Not one baker managed to present the judges with a perfect stroopwaffel. While some managed a reasonable version of the extremely fiddly-looking waffles, no one managed to produce a caramel that wasn’t grainy.
It was Stacey who stole the gong. Her perfectly cut waffles with even colour and a consistency that bent rather than snapped left her top of the table. “I’m pleased, obviously, because I’m not the worst of a bad bunch, I’m best of a bad bunch. However, it would be good to be first after everyone did really well!”
Nonetheless, it was her second consecutive technical challenge win. Could she pull off a winning showstopper this week?
The challenge in this round was to creat a three-tier cake with any filling and powerful decorations. The bakers needed to show off their sugar spinning and plenty of caramel-related skills. The humidity in the tent had played havoc with the caramel already and there would be plenty of sticky fingers and anxious faces by the end of the day.
There was no lack of ambition from the bakers, with Yan producing a tiger-striped orange and chocolate cake decorated with a caramel rainsforest, caramel waterfall and honecomb rocks. Liam was going on trend with caramel-drip icing — where the baker teases the icing down the sides of the cake to make it look like it has dripped.
Stacey’s cake was to be based on the Very Hungry Caterpillar book. “I had an idea to do a theme of the life cycle of a butterfly” she explained, going on to share that the ambitious-sounding 30-cm high sugar sculpture had not been a huge success when she last practised it. “Just so long as it doesn’t fall over, it will be fine.” She had already had to redo her crystallised caramel once and has a history of rebaking her cakes, so it could have gone either way.
It went the wrong way for James and Tom, both of whom had to rebake their cakes. Tom’s stayed flat twice and James’s first try had a tell-tale hollow that all honey cake bakers will recognise as an underbaking issue. Tom had also got the Hollywood stare when he shared his relatively simple design.
With the tent full of bakers flicking whisks laden with boiling spun sugar, it must have been a dangerous place to be — and not somewhere you would have wanted to clean up at the end of the day.
Stephen’s caramel crown cake looked the part with its coat of red mirror glaze, but fell down on taste. Yan’s promised jungle won the judges’ hearts and again, Liam came up trumps with his caramel drip. “You should be proud of yourself” smiled Hollywood.
Stacey’s sculpture didn’t droop and her pretty coloured butterflies delighted Leith. “It’s just wonderful,” she smiled, but Hollywood soon rained on her parade, spotting that her icing had been too thin and run off the sides of the cake. Both thought the cake itself delicious — a better finish than last week’s bothersome bonnet.

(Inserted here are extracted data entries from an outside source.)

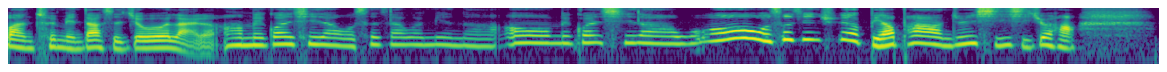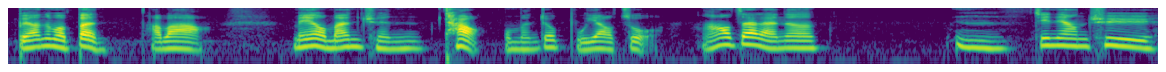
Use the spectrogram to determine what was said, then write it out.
不然催眠大师就会来了啊！没关系啦，我射在外面呢。哦，没关系啦，我哦，我射进去了，不要怕，你就去洗洗就好，不要那么笨，好不好？没有安全套，我们就不要做。然后再来呢，嗯，尽量去，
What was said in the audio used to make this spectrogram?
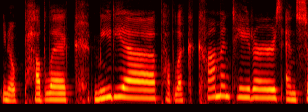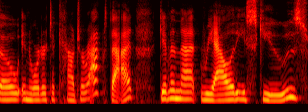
you know, public media, public commentators. And so, in order to counteract that, given that reality skews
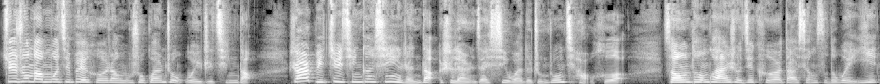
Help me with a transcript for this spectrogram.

Despite pulling off the spun sugar nest, poor Tom’s cake was a disaster. “How could you manage with those beautiful ingredients to make that!” exclaimed Leith. James also ended the day in the danger zone with his dry cake and randomly placed confections.
Liam and Kate were both worthy of stardom and Stacey could feel proud this week. In the end it was Kate who stole top honours. That re-baking incident spelled doom for Tom, who was sadly banished from the tent.